On his deathbed, dying from a gunshot wound, Charles Marshall lived long enough to sign a document implicating his wife Emma in his murder. He claimed that she had shot him in the back as he slept at their home in Morgan county, Alabama. Although Emma contended that her husband had shot himself, his last words led to her arrest and conviction in 1927. She found herself in the state penitentiary facing a life sentence.
With the help of her lawyer J. N. Powell, she found grounds for an appeal. In Alabama’s Supreme Court, they argued that Charles Marshall’s accusation could not be admissible in court, due to the fact that he was an “infidel,” and thus not afraid of eternal punishment for his lies. “An infidel’s dying statement should not receive the same credence as that given to the word of a believer in God and the hereafter,” Powell claimed. “My contention is that if a man is an infidel he would as soon make a false statement on his deathbed as he would in the prime of life.”
What a loaded statement that was! Powell relied on several notions of truth as it relates to religious belief. First, there is the curious matter of the deathbed confession. Christian tradition places great value in the truth of the last words of the dying, because there would be no time to repent of the sin of bearing false witness, and thus the deceased would enter eternity with a blot on his record. Lying at any other stage of life, while sinful, can be washed clean. A non-believer, though, lacks that impetus to escape punishment in his final moments.
Second, eternal punishment itself is a key notion for assessing the truth values of statements. We take oaths in court for multiple reasons. The legal reason is to place a witness in a special status, under which false statements can be grounds for prosecution if discovered. While under oath, the witness is vulnerable to punishment by the state. But the wording of the traditional court oath (“…so help me God.”) fulfills the eternal reason for oath taking: reminding the witness that even if the state fails to discern a lie, God will. And the torments of hell are worse than anything you’ll encounter in prison. Holding a belief in a future state of reward and punishment (but most importantly punishment) is so crucial that Maryland and Pennsylvania wrote it into their constitutions.

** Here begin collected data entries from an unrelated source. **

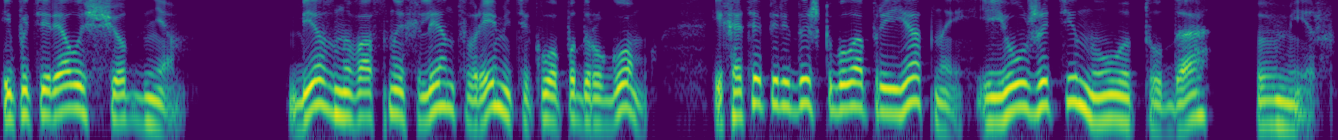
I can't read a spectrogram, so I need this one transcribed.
и потеряла счет дням. Без новостных лент время текло по-другому, и хотя передышка была приятной, ее уже тянуло туда, в мир.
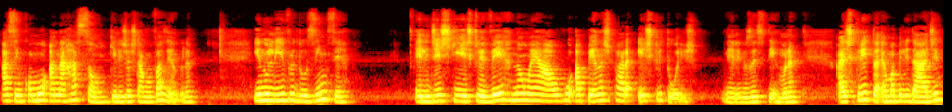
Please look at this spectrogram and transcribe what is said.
assim como a narração que eles já estavam fazendo, né? E no livro do Zinser, ele diz que escrever não é algo apenas para escritores. Ele usa esse termo, né? A escrita é uma habilidade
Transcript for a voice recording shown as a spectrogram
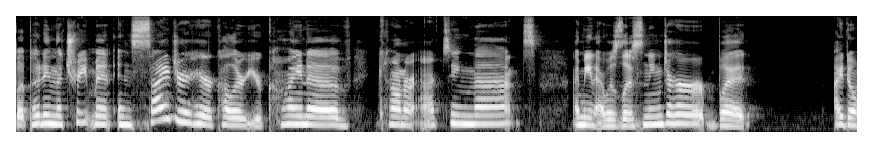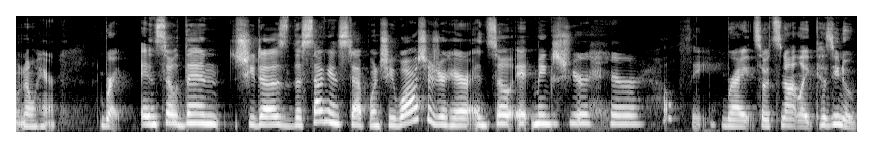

Finally, there is the matter of the word “infidel.” Powell most likely chose this word carefully. He could have referred to Charles as an atheist, an unbeliever, a heretic, a heathen–all terms that would not have been out of place at the time. Instead, he chose the word that indicted the victim as “faithless.” Not merely lacking Christian faith, Charles would necessarily be faithless to his own word. To the other lawyers and the judge, who would all be familiar with the Latin root of the term, “infidel” was as much accusation as description.
Unfortunately for Emma, the court did not accept this line of argument. Judge A. B. Foster ruled that the testimony of an atheist was indeed admissible in court, denying not only this particular petition, but also the legal precedents in Arkansas and Maryland, where atheists’ testimony was non-negotiable. Emma Marshall returned to the penitentiary to serve out her life sentence.
Lest you think that this is an artifact of a bygone era, there is also the case of Nicola Cucuz, who, after testifying against his assailant, was asked by the opposing counsel if he believed in God. Cucuz answered that he did not, which led to an immediate mistrial on the basis that his oath “to tell the truth, the whole truth, and nothing but the truth, so help me God,” was invalid. This Manhattan court in 1960 could not accept testimony because the wrong incantation was spoken.